▸ **GIVEN RECORDS**:

◆ ◆ ◆ ◆

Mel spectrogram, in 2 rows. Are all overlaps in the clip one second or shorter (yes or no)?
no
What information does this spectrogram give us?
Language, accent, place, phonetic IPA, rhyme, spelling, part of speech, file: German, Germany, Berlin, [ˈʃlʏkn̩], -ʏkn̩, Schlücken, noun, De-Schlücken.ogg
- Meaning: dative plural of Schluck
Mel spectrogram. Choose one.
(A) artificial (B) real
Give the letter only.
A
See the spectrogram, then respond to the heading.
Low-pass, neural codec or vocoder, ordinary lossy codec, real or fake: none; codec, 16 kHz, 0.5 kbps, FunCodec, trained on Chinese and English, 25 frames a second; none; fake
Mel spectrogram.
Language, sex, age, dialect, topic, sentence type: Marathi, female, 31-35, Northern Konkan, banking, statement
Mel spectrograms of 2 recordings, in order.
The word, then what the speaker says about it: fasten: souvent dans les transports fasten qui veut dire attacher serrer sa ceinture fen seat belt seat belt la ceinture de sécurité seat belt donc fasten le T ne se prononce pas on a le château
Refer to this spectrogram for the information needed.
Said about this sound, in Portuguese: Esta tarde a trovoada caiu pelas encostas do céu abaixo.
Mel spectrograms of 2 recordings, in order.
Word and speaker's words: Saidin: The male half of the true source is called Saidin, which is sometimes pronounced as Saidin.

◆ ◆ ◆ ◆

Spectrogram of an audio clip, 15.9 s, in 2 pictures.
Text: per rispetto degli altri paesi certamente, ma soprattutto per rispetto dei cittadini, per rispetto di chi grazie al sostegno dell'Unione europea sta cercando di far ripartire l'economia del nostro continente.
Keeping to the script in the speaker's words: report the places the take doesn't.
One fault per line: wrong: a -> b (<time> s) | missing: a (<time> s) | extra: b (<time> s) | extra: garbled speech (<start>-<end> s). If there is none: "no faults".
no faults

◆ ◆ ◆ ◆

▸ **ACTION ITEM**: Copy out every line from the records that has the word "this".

▸ **RESPONSE**:
What information does this spectrogram give us?
Refer to this spectrogram for the information needed.
Said about this sound, in Portuguese: Esta tarde a trovoada caiu pelas encostas do céu abaixo.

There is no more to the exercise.